During this challenging winter, I often returned to the final lines of Shelley’s “Ode to the West Wind:”
“The trumpet of a prophecy! O Wind,
If Winter comes, can Spring be far behind?”
The Romantics in general, and perhaps Shelley in particular, have minimal resonance in the hearts of most contemporary undergraduates. Nonetheless, these remain lines that successfully reflect our yearning for new life after a barren stretch of snow, ice and blizzards. Spring and Easter flow together as each promises the transformation from death to life.
By “transformation” I mean that from and through a reality that we think we know and have experienced emerges a wholly new reality. A classic example of such transformation is the butterfly, long a symbol of spring and resurrection. From the eggs laid on plants by the female butterfly comes the caterpillar and from the caterpillar comes the pupa or chrysalis from which emerges the butterfly.
We can appreciate the power of the butterfly as an enduring symbol of transformation from death to life in literature such as Vladimir Nabokov’s great short story “Christmas.”
In the Resurrection of Christ we celebrate not that Christ “returned to life” but that Christ transformed life into our graced birthright, in other words that what transpired in him belongs now to us. For Easter is about what Christ did for us, not what he did for himself. At Easter we are also reminded that the Christian’s hope is not wishful thinking but a powerful expectation that all that is human will be caught up in the divine embrace of a God who loves us as he loved his crucified Son into new life. This faith conviction founds the Christian fundamental option theory of life and human dignity.
To be human is to yearn for final and irrevocable transformation, but also to learn how to recognize and to revere the smaller but nevertheless real miracles of transformation when they appear in our ordinary lives. For the Christian, these miracles are found in the amalgam of Holy Week graces.
Poets, artists and musicians share this pilgrimage towards transformation, but they are not unique. For at the heart of every human skill and science, of every scholarly and professional inquiry dwells the pilgrimage towards transformation. And this leads me to a final Easter reflection about higher education and, more specifically, higher education at Georgetown.
Competency and professional skills, a personal familiarity with the world of ideas, and the search for truth in every discipline — these are among the anticipated achievements of a graduate of Georgetown. The university promises such fulfillment and pledges the resources to honor that promise. But beyond competency and professional skills, Georgetown professes a more fundamental task for its graduates. That more fundamental task is engaging the world in order to transform the world. Let me try to spell out this deeper transformation.
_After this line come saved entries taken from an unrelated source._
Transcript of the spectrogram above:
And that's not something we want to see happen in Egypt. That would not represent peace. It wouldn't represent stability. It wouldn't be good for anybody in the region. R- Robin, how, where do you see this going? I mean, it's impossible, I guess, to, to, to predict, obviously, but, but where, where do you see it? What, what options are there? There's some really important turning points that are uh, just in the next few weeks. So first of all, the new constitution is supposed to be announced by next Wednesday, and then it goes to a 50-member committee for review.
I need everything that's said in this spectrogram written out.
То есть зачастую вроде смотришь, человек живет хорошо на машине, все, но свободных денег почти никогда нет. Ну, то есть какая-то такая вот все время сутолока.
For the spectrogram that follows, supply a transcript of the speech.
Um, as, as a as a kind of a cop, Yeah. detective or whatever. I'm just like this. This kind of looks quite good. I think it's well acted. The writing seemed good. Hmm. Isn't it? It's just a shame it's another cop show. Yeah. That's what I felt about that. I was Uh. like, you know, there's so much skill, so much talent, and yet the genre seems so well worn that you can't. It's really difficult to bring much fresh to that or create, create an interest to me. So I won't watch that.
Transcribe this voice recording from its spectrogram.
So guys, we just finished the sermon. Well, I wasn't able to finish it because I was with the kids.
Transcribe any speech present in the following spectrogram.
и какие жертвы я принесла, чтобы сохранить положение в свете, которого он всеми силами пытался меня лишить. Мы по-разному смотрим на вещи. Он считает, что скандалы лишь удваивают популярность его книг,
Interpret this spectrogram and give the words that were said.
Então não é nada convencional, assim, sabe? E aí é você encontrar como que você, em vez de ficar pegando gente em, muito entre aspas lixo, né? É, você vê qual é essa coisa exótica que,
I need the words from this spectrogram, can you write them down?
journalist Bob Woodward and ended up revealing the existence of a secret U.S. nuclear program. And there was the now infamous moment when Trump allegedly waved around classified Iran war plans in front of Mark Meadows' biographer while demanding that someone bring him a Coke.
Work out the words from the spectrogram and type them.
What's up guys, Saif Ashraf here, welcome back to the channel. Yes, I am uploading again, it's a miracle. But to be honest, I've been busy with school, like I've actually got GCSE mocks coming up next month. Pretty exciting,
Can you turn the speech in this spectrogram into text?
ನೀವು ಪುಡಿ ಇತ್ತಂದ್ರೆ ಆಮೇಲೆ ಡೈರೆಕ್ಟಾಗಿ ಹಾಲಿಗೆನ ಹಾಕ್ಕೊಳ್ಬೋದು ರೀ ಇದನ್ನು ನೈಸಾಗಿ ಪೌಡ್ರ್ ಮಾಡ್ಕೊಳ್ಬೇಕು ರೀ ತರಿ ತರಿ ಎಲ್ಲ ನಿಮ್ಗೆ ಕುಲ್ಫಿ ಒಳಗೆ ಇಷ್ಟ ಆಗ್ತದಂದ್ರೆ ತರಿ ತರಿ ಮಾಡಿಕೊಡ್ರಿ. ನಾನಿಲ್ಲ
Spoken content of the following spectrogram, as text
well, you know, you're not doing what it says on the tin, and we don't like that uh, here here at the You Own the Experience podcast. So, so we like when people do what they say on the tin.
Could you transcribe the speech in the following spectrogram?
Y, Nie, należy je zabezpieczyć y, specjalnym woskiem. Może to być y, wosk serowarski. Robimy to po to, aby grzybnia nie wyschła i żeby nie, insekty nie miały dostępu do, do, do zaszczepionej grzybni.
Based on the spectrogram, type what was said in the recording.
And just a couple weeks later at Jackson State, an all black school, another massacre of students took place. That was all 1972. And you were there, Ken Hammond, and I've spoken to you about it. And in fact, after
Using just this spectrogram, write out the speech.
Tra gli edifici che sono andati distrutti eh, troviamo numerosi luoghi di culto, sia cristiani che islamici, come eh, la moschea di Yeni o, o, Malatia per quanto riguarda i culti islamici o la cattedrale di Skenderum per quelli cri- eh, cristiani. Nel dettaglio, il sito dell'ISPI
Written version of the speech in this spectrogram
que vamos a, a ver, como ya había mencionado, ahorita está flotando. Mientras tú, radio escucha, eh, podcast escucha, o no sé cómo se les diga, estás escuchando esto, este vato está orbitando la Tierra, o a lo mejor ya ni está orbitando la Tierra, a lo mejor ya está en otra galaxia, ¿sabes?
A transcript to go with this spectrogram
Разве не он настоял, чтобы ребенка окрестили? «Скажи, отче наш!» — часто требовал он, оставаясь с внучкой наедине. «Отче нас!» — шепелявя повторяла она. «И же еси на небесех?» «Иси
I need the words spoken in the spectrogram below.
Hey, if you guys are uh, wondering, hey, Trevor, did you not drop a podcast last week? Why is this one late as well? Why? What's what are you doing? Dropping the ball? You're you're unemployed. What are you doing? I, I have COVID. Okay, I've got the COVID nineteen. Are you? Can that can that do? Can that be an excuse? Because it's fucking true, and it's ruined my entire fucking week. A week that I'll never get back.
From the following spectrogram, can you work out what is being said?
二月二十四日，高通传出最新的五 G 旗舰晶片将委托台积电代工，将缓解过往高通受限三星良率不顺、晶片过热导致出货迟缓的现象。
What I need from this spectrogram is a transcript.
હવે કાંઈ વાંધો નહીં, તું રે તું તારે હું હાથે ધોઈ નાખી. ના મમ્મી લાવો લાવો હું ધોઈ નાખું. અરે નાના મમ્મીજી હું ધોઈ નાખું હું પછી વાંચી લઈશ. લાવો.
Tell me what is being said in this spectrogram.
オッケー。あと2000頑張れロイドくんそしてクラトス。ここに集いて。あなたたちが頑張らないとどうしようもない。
When learning and professional competency become reverence for mystery as well as mastery over details and systems; when easy amiability and social finesse become enduring commitments to friendship; when the recognition of injustice and violence and manipulation of the poor and marginalized becomes a passion for change and a thirst to promote human dignity everywhere; when shrewd business or political judgments become discernment about implementing one’s non-negotiables — in short, when the young adult who leaves Georgetown has been transformed by the grace of education, it is then that the Georgetown mission becomes a way of life.
All authentic processes of transformation begin and end in love, as does the Christian celebration of Easter. But that conviction about the centrality of love also reminds us that there are many ways to make this journey toward transformation from love to love.
We Christians celebrate the resilient hope of Easter but we do not own hope; we share hope as we share love, with many other traditions and other human convictions. Georgetown is a community of shared vision, shared hope and sharedtransformations.
Easter, then, is the celebration of a journey that belongs in some humble yet generous way to all of us. The Jesuit Gerard Manly Hopkins who made Easter an important theme in his work offers a lovely synthesis of all I’ve tried toshare.
“Henceforth let your souls always
Make each morn an Easter Day” (Gerard Manly Hopkins, “Easter”).
Fr. Howard Gray, S.J., is the assistant to the president at Georgetown University. AS THIS JESUIT SEES IT… appears every other Tuesday.